Even though German Shepherds seem to be part of our family canon, there was one dog that holds a special place in our lives.
Pepper, my evil beagle, was like no other.
The little 10-inch, tri-colored beagle was perhaps the best gift my ex-husband ever gave me. Named after the peppering on her front feet that we were told would make her not suitable for being a show beagle, she was also the runt of her litter, making her too small to make a good hunting dog and there were concerns she couldn’t be bred. So he got her for an incredible price of something ridiculous like $100 to cover her vet visits.

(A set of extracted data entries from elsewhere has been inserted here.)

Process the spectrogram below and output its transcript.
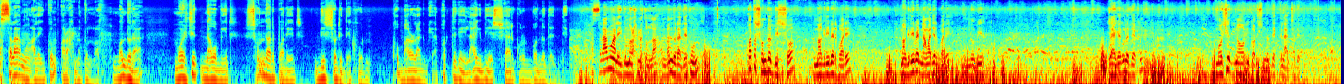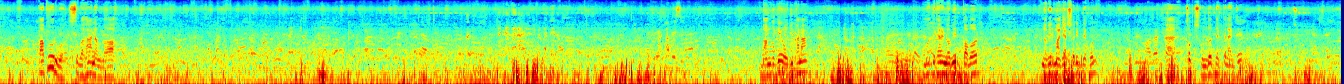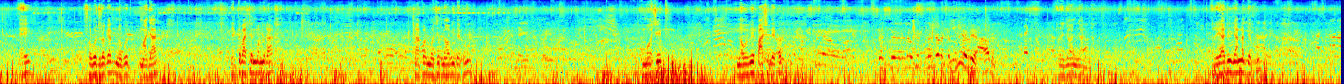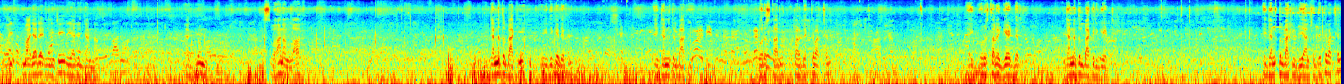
আসসালামু আলাইকুম রহমতুল্লাহ বন্ধুরা, মসজিদ নববীর সন্ধ্যার পরের দৃশ্যটি দেখুন। খুব ভালো লাগবে আর প্রত্যেকেই লাইক দিয়ে শেয়ার করুন, বন্ধুদের আসসালামু আলাইকুম রহমতুল্লাহ বন্ধুরা, দেখুন, কত সুন্দর দৃশ্য মাগরিবের পরে, মাগরিবের নামাজের পরে নবীর জায়গাগুলো দেখুন। মসজিদ নবী কত সুন্দর দেখতে লাগছে, দেখুন। অপূর্ব সুবাহান আল্লাহ বাম দিকে অজুখানা, মধ্যখানে নবীর কবর, নবীর মাজার শরীফ দেখুন। খুব সুন্দর দেখতে লাগছে। এই সবুজ রঙের নবীর মাজার। দেখতে পাচ্ছেন বন্ধুরা? তারপর মসজিদ নবী দেখুন। মসজিদ নবীর পাশে দেখুন। بس لو قلت لو جابك الكمية بيع هذا রেজন জান্নাত রিয়াজুল জান্নাত দেখুন ওই মাজারের নিচেই রিয়াজুল জান্নাত একদম সুহান আল্লাহ জান্নাতুল বাকি এইদিকে দেখুন এই জান্নাতুল বাকি গোরস্থান আপনারা দেখতে পাচ্ছেন এই গোরস্থানের গেট দেখুন জান্নাতুল বাকির গেট এই জান্নাতুল বাকির দিয়াল সব দেখতে পাচ্ছেন?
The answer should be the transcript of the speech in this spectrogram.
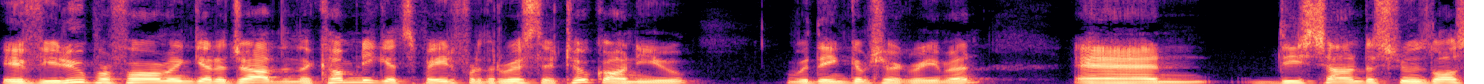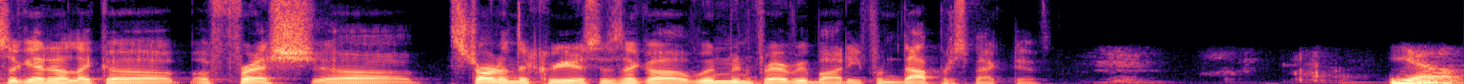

Growing up, all of my pups had been outside, and that just never felt right to me. I always yearned for my dogs to be with me, but Granny had long believed dogs were not meant to be in the house. The ex thought that, too, wanting Pepper to stay in our shed at night, but the minute he went out of town for a week shortly after we got her, she was inside with me, snuggled under the cover.
“What is she doing in here?” he asked when he got home.
“She’s an indoor dog now,” I declared and dared him to challenge my executive decision. Pepper dared him, too, but her defiance then was a bit more adorable than anything.
Of course, as her personality developed, that defiance was just second nature to her. She was stubborn, mischievous, and a bit on the cantankerous side at times.
And Pepper was a darn good judge of character.
She had a select few people she adored and always wanted to see. One friend, however, made Pepper bare her teeth and refuse to let past the kitchen door. Come to find out later, that friend was more foe.
“Pepper knew,” Mama said.
Pepper did indeed.
“Your grandfather would say she’s not a proper dog,” Granny stated the first time she had a good gander at the beagle. “A darn good dog has to be bigger than a football. She’s basically a football with legs.”
“She’s perfect,” I said.
“She’s a football,” Granny repeated. “She ain’t no kind of protector.”
Oh, but she was. She was a darn good protector. Pepper would take on anything, regardless of size.
One evening, a neighbor’s chow charged at us, teeth gnashing, growling, and making sounds straight out of a horror movie. I was terrified. I had never been attacked by a dog before but this dog was coming at us like a devil hound.
Screaming for the neighbors to get their dog, I tried to run back towards the house to find Pepper had planted her feet and was letting out a battle cry like she was Braveheart. I tugged at her leash to no avail. The more I tugged, the more she pulled, until I had her suspended in the air by her harness. She thought she was flying!
I was trying to reel her in like she was the biggest fish on a hook, but that didn’t stop Pepper. She was not easily intimidated; in fact, I don’t think she was intimidated by anything.
When I married Lamar and we blended our dog families, Pepper considered herself the tiniest leader of a furry little mob.
She was not impressed by their pack hierarchy and would sometimes pick a fight with one, especially Roubaix, just to show she didn’t care.
For whatever reason, Pepper always had an issue with that male dog.
At least that is, until they were both in the mudroom one night and one of them, probably Pepper, realized there was a box of Moist ‘N Meaty on the dryer. The next morning, we found them lying on their backs, moaning in a combination of agony and food bliss, with the plastic wrapping of the dog treats littered all around them.
They were friends for one night. Pepper promptly snapped at his face a few days later, letting him know that act of food larceny had not cemented any friendship.
Pepper was a fierce foe and a loyal companion, but for whatever reason, she did not like it when we moved to the mountains. Maybe her soul was a bit restless without the sounds of a city around her to keep her on her toes and make her question when the next battle would appear. She was a city pup, after all, and I don’t think she ever adjusted to life up here.
“It’s not the size of the dog in the fight,” Mama began.
“It’s the size of the fight in the dog,” I concluded.
Pepper had the spirit, tenacity, and fight of a dog far bigger than she was, maybe even bigger than the German Shepherds in her pack. She may have been basically a football with legs, but for 13 years, she was one darn good dog.
Sudie Crouch is an award-winning humor columnist residing in the North Georgia Mountains among the bears, deer, and possibly Sasquatch. You can connect with her on Facebook at Mama Said: A Collection of Wit, Humor, and Deep-Fried Wisdom. Her recently published book, ‘Mama Said: A Collection of Wit, Wisdom, and Deep-Fried Humor’ is available in paperback and Kindle download on Amazon.